India’s penchant for gold jewellery does not seem to be fading away any time soon, despite the fact that the Indian government seems intent on curbing sales of the precious metal.
Despite constantly rising prices, the consumption of the yellow metal has been steady. With the wedding season in full swing in India, there is no slump in the sales of gold.
With the rate of pure gold shooting up to $608.97 (Rs 33,300) per 10 gram for 22 karat gold, one would have rightly presumed that gold jewellery is well out of the reach of a majority of people.
Not so. In the quarter ended September 2012, Indians made jewellery purchases worth $7.2 billion (Rs 395 billion). In contrast, gold exchange traded funds (ETFs) garnered just $91 million (Rs 5 billion) of inflows.
The wedding season, which extends well into the new year, is expected to ensure even better sales for gold retailers.
Anil Talwar of the Gems and Jewellery Committee has noted that there has been a considerable growth in the demand for gold in comparison to the past years.
“The cash flow in Indian society has increased at a pace that is certainly greater than the jump in the price of gold. Money, today, is not concentrated in the hands of a few as it was earlier. The disposable income of a majority of the Indian population has increased substantially,” he added.
Stating that gold remains central in the Indian social set-up, Talwar added that celebrating an Indian wedding without the all-too important jewellery is almost a sacrilege.
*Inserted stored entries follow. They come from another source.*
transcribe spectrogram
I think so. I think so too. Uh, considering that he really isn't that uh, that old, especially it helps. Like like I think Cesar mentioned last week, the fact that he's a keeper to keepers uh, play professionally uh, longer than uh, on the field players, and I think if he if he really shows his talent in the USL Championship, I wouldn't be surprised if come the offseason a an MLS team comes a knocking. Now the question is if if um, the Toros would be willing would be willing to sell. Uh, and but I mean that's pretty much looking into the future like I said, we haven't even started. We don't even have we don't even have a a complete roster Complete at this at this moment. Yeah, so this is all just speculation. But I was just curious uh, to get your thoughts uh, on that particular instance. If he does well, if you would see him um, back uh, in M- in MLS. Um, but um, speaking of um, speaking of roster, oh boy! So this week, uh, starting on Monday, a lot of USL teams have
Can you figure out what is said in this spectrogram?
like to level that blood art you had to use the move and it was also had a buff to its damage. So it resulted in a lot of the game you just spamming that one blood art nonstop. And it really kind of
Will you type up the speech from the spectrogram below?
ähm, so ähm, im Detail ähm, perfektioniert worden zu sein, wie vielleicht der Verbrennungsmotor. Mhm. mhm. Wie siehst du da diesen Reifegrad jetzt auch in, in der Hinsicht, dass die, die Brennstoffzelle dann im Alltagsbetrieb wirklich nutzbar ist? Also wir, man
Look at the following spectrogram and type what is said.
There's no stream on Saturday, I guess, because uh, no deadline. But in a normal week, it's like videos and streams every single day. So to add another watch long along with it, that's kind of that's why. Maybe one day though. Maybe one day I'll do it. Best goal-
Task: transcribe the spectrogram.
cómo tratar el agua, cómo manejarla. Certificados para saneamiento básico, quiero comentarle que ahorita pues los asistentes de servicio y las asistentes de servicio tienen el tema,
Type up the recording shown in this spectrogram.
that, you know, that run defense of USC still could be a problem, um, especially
“The wedding is the most important day in anyone’s life, especially so for the bride. Decking up a bride with ornate and auspicious jewellery has been a custom for many centuries. Weddings are sacred and hence great importance is given to the jewellery worn by the bride. Gold jewellery is chosen to strengthen and signify the sanctity of the bond,” he said.
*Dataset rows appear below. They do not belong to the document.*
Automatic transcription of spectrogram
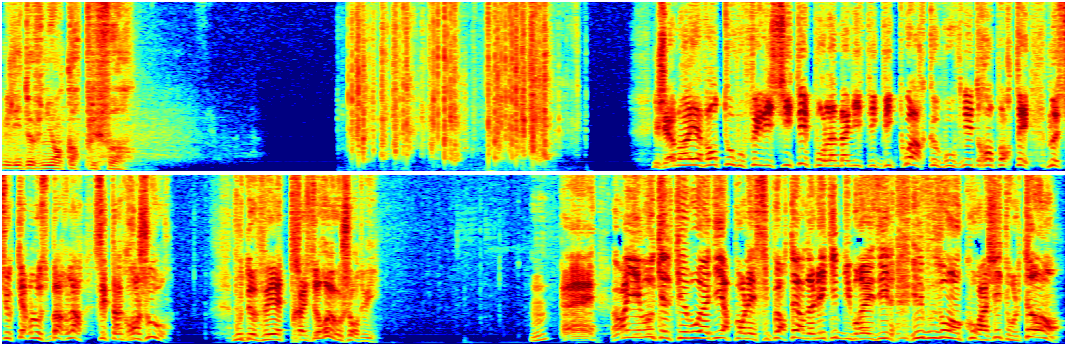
Mais il est devenu encore plus fort. J'aimerais avant tout vous féliciter pour la magnifique victoire que vous venez de remporter. Monsieur Carlos Barla, c'est un grand jour. Vous devez être très heureux aujourd'hui. Eh, auriez-vous quelques mots à dire pour les supporters de l'équipe du Brésil? Ils vous ont encouragé tout le temps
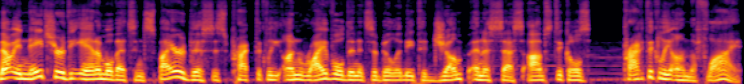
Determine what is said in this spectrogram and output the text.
Now, in nature, the animal that's inspired this is practically unrivaled in its ability to jump and assess obstacles practically on the fly.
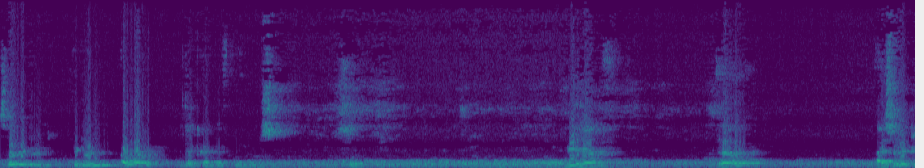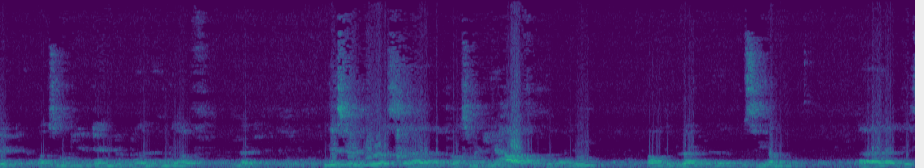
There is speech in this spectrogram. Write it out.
so it will it will avoid that kind of pain also. So we have the isolated approximately 10 to 12 ml of blood. This will give us uh, approximately half of the volume of the blood uh, serum. Uh, this,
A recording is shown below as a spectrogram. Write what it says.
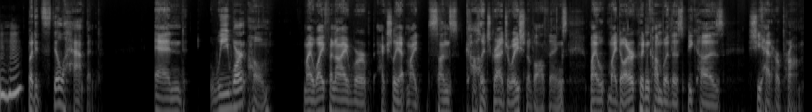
Mhm. But it still happened. And we weren't home. My wife and I were actually at my son's college graduation of all things. My my daughter couldn't come with us because she had her prom.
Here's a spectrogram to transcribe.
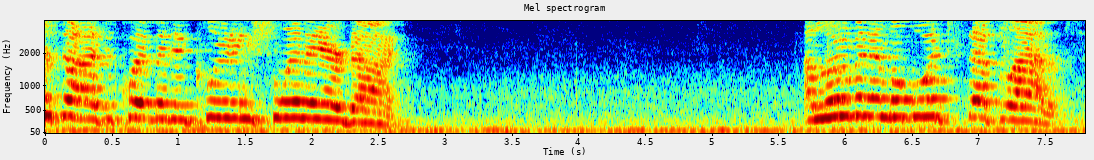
exercise equipment including Schwinn Airdyne, aluminum and wood step ladders,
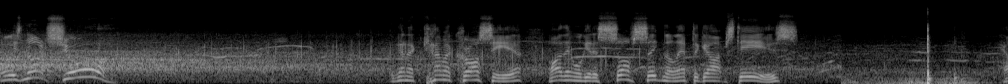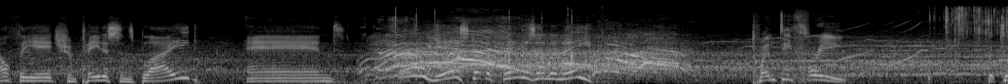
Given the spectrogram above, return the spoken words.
Oh, he's not sure. They're going to come across here. I think we'll get a soft signal, have to go upstairs. Healthy edge from Pietersen's blade. And, oh yes, got the fingers underneath. 23 to 2,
Jewellery worn by Indian brides are largely similar, though there are a few regional and cultural differences. Moreover, recycled gold has also entered the marriage market.
In the first three quarters of 2012, the country recycled 89 tonnes of gold as against 36 tonnes in the same period last year. Bullion houses said a large portion of the recycled gold had come in from farmers who had offloaded it to meet rising input costs.
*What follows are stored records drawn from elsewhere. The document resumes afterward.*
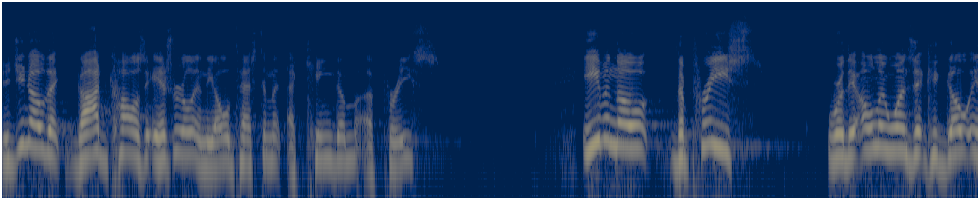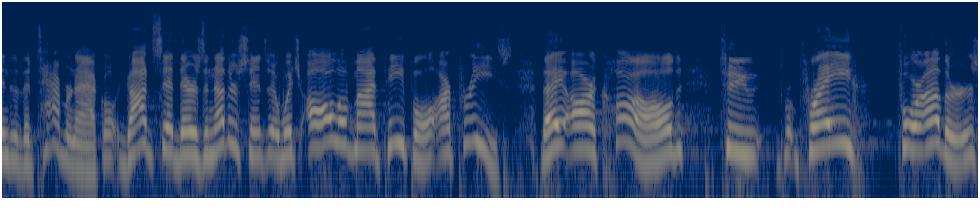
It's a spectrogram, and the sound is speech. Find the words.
Did you know that God calls Israel in the Old Testament a kingdom of priests? Even though the priests were the only ones that could go into the tabernacle, God said there's another sense in which all of my people are priests. They are called to pray for others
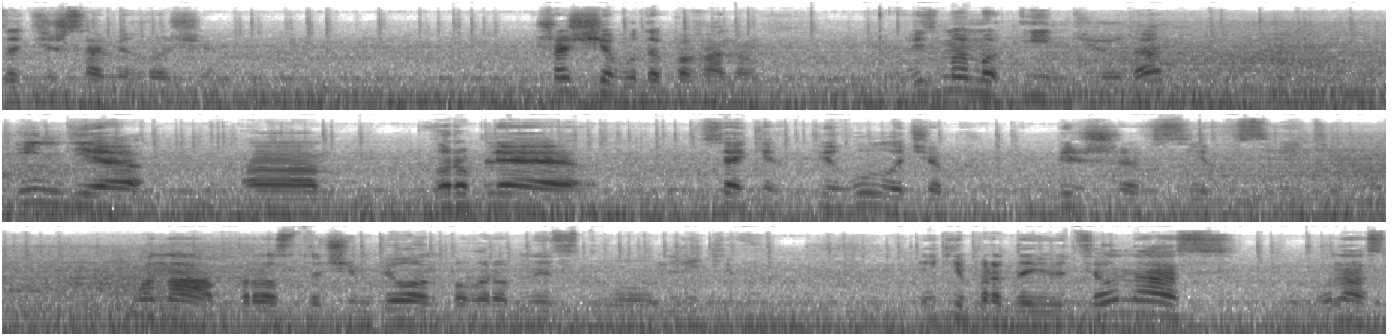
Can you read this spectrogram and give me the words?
за ті ж самі гроші. Що ще буде погано? Візьмемо Індію, да? Індія е, виробляє всяких пігулочок більше всіх в світі. Вона просто чемпіон по виробництву ліків, які продаються у нас. У нас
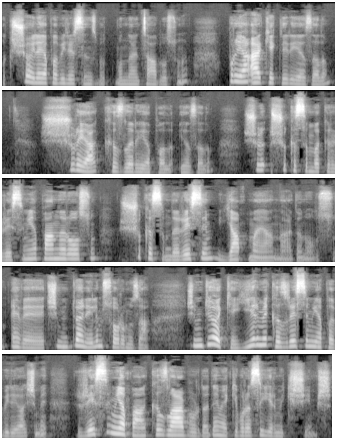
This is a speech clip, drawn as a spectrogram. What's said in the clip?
Bak şöyle yapabilirsiniz bunların tablosunu. Buraya erkekleri yazalım. Şuraya kızları yapalım, yazalım. Şu, şu kısım bakın resim yapanlar olsun. Şu kısımda resim yapmayanlardan olsun. Evet şimdi dönelim sorumuza. Şimdi diyor ki 20 kız resim yapabiliyor. Şimdi resim yapan kızlar burada. Demek ki burası 20 kişiymiş.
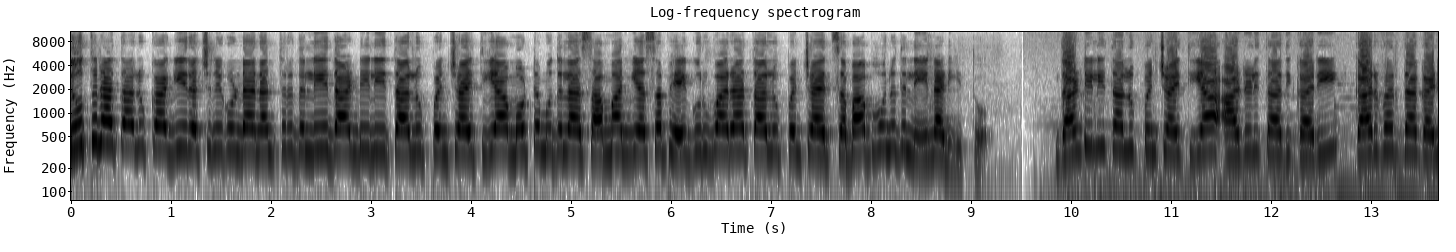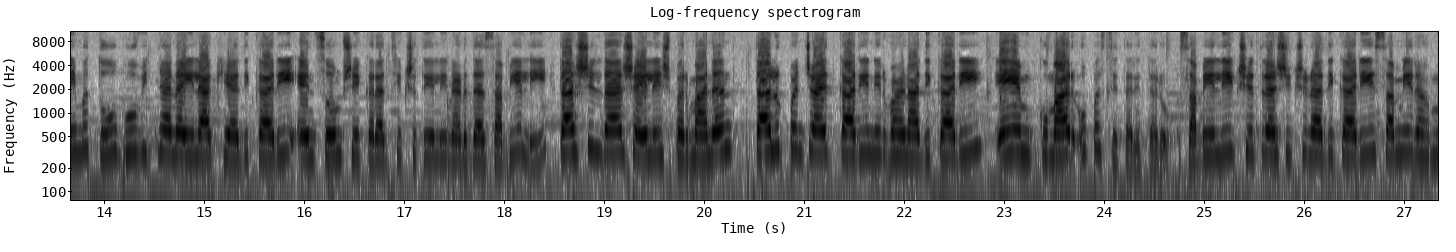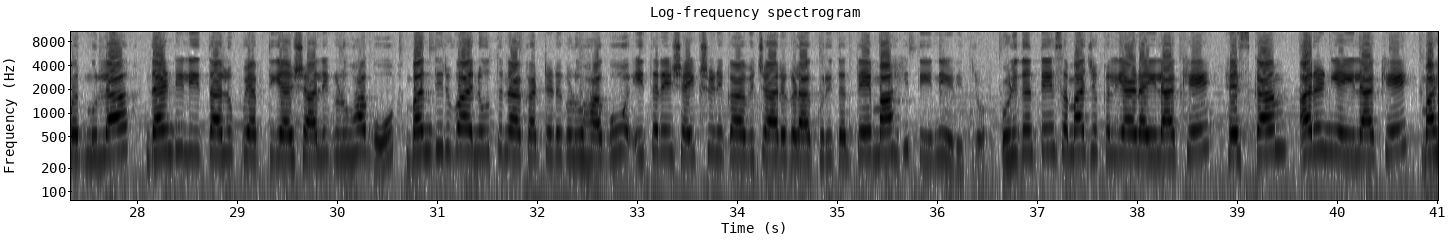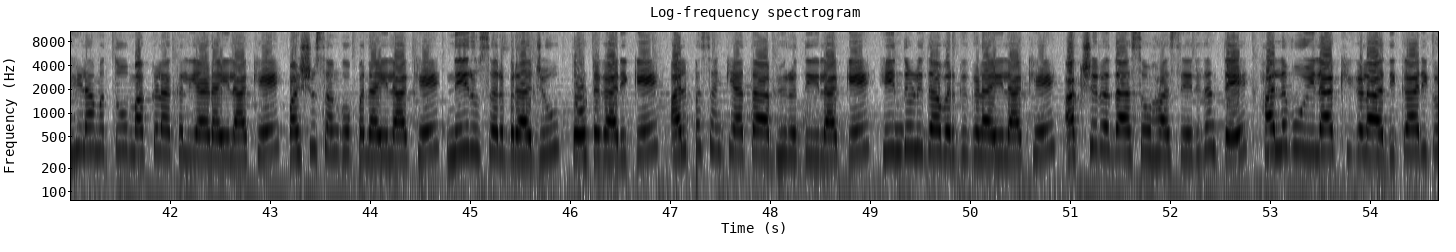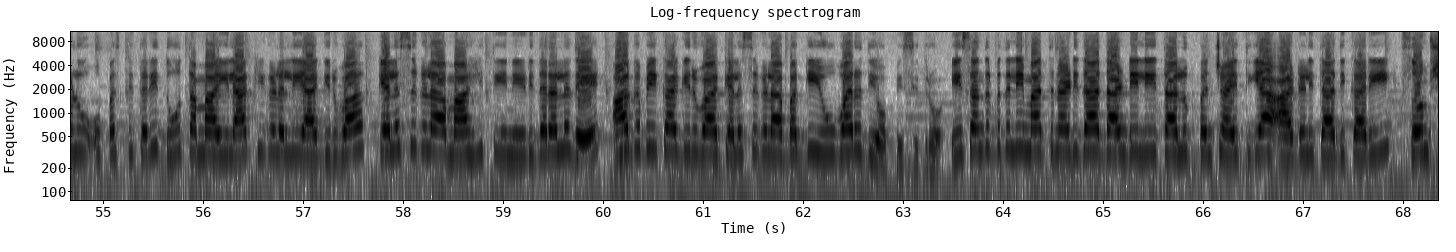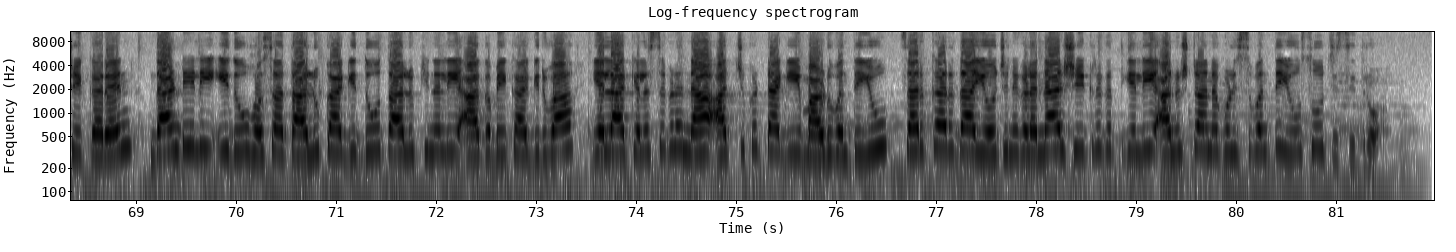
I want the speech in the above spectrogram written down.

“With gold prices going through the roof, consumers are trading old jewellery for new,” said Manubhai Shroff, bullion trailer. He added that 70% of India’s gold demand comes from rural buyers.
An official at Mumbai’s famed Zaveri Bazar’s Tribhovandas Bhimji Zaveri said that an increase in footfalls was noticed post Diwali, with jewellery sales volume showing significant growth.
“The jewellery demand has been growing, which indicates that the wedding shopping started in right earner close to Diwali itself. This year, it is a long wedding season and we do believe that sales will pick up steam in the next few weeks,” he added.
Global indices player, S&P Dow Jones Indices has noted that gold holding under gold ETFs in India over the past four quarters stood at 165 tonnes.
“We see significant investor interest coming up for gold ETFs in India. Demand for gold varies by region. In India, gold demand has increased from 46% to 55% of world demand,” said Jodie Gunzberg, director, commodity indices, S&P Dow Jones Indices.
As per data compiled by the Association of Mutual Funds in India, fund inflows in gold ETFs during the last 3 months were recorded at $91 million (Rs 5 billion).
While the ETF market in India has grown by about 87% since September 2009, the number of investors has shot up by 71% during the same period. There are about 34 ETFs in India.
Investors also appear to be trotting back into the bullion market with a $18.28 (Rs 1,000) drop in gold prices after the rupee gained against the dollar recently.
Bullion retailers said there was a 5%-10% outflow from gold ETFs and e-gold products when the metal touched $603.45 (Rs 33,000) per 10 gram in the third week of November, when the rupee weakened against the dollar.
Jewellers who had a short position are buying aggressively for the wedding season, said Prithviraj Kothari, past president of Bombay Bullion Association.